Books

A country to die for

23 November 2002 12:00 am

Finland declared independence from Russia in 1917 during the Bolshevik revolution. The subsequent civil war ended in victory by the…

When the consumer was king

23 November 2002 12:00 am

Books as glossy as this are seldom as good as this. It is a sort of economic miracle in itself:…

The banditry plays on

23 November 2002 12:00 am

Forty years ago V. S. Naipaul enraged Indians by describing India as ‘an area of darkness’. He also upset a…

People + places = life

23 November 2002 12:00 am

You may never have heard of David Gentleman, because, unlike so many of the over-publicised charlatans who call themselves artists…

Christmas Books I

16 November 2002 12:00 am

Rupert Christiansen How embarrassing. The authors of the four books I have most relished this year – Nicola Shulman’s elegant…

So near and yet so far from the target

16 November 2002 12:00 am

High on the teetering list of all the things that, down the long arches of the hacking years, have dissuaded…

The reign of King John

16 November 2002 12:00 am

When, in these pages, John Birt expresses wonderment at how the boy from Bootle went on to become the 12th…

The gate lodge to the big house

16 November 2002 12:00 am

This book succeeds The Painters of Ireland, published in 1978, which established the Knight of Glin and Anne Crookshank as…

Overdone and undercooked

16 November 2002 12:00 am

This is a hopeless mishmash of a book. It is over 600 pages (736 with the notes), and it only…

Servant of a theory

16 November 2002 12:00 am

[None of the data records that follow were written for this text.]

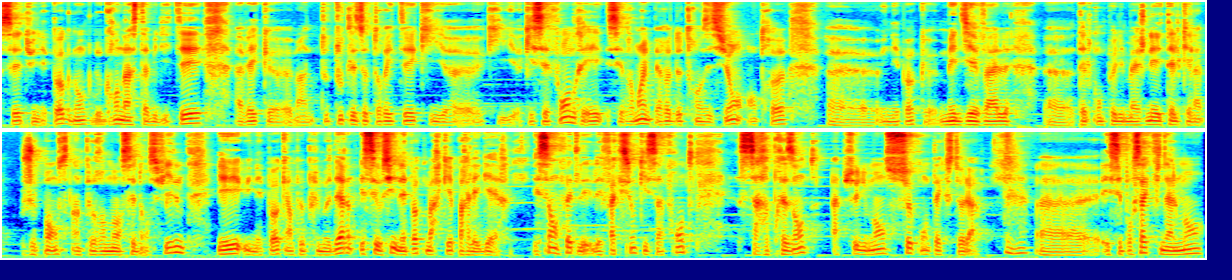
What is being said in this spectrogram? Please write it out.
c'est une époque donc de grande instabilité, avec ben, toutes les les autorités qui, qui, qui s'effondrent, et c'est vraiment une période de transition entre une époque médiévale telle qu'on peut l'imaginer et telle qu'elle a, je pense, un peu romancée dans ce film, et une époque un peu plus moderne, et c'est aussi une époque marquée par les guerres. Et ça, en fait, les, les factions qui s'affrontent, ça représente absolument ce contexte-là. Mhm. Euh, et c'est pour ça que finalement,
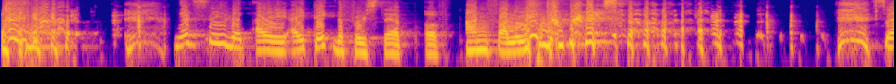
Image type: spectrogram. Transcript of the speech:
let's say that I I take the first step of unfollowing the person. so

During the Cuban Missile Crisis, President Kennedy read Barbara Tuchman’s August 1914. As President George W. Bush prepares for a…

Beating the Wet Blanket

16 November 2002 12:00 am

I am not an avid television watcher, so I did not tune into Who Wants to be a Millionaire? for…

Jellicles, Gumbies and others

16 November 2002 12:00 am

The cat books I like least generalise: All cats are proud

Some very cross references

16 November 2002 12:00 am

Mr William Donaldson, the most subversive and mischievous Englishman since Titus Oates, started his literary career with Both the Ladies…

Who wore the royal trousers?

16 November 2002 12:00 am

Revolutions no longer seem so inevitable, nor the overthrown governments so hopeless, since the failure of the greatest of all…

Skeletons of mermaids . . .

16 November 2002 12:00 am

Private collections of miscellaneous oddities, valuable works of art and all sorts of objects, animal, vegetable and mineral, of little…

. . . and truncheons and snowdrops

16 November 2002 12:00 am

Alistair McAlpine, one-time treasurer of the Tory party, is not a conventional fellow. A picker up of unconsidered trifles, he…

A damned dark dozen

16 November 2002 12:00 am

Indelible Acts is A. L. Kennedy’s first book of fiction since Everything You Need, which was followed by a spell…

Simple, spray-painted slogans

16 November 2002 12:00 am

An awful lot has happened since the Canadian journalist Naomi Klein shot to radical prominence with the publication of No…

Heroes, villains and bugbears

16 November 2002 12:00 am

Unlike most journalistic cobble jobs, this collection of Nigel Farndale’s interviews from the Sunday Telegraph has a real sparkle: intelligent,…

Growing up the hard way

16 November 2002 12:00 am

You don’t have to be Jewish to find this book rewarding, but you do need to be interested in humanity:…

Point counter- point

9 November 2002 12:00 am

It was a Catholic priest – Dom Philip Jebb, the ‘fighting monk’ and later headmaster of Downside School – who…

Asking the awkward questions about history and us

9 November 2002 12:00 am

Art can raise our spirits, stimulate our intelligence and increase our knowledge; it is therefore disappointing that much of our…

His biting is immortal

9 November 2002 12:00 am

If Harold Pinter’s plays are about the weasel under the cocktail cabinet, Matthew Parris’s autobiography is about the butchered segment…

The man who hated being typecast – and was

9 November 2002 12:00 am

Whenever, searching through the television channels for something worth watching, I come across a Dad’s Army repeat I invariably stay…

Always the scene of great events

9 November 2002 12:00 am

The Italian author, Alberto Arbasino, has recently published a book recalling his stay in Paris as a student during 1956.…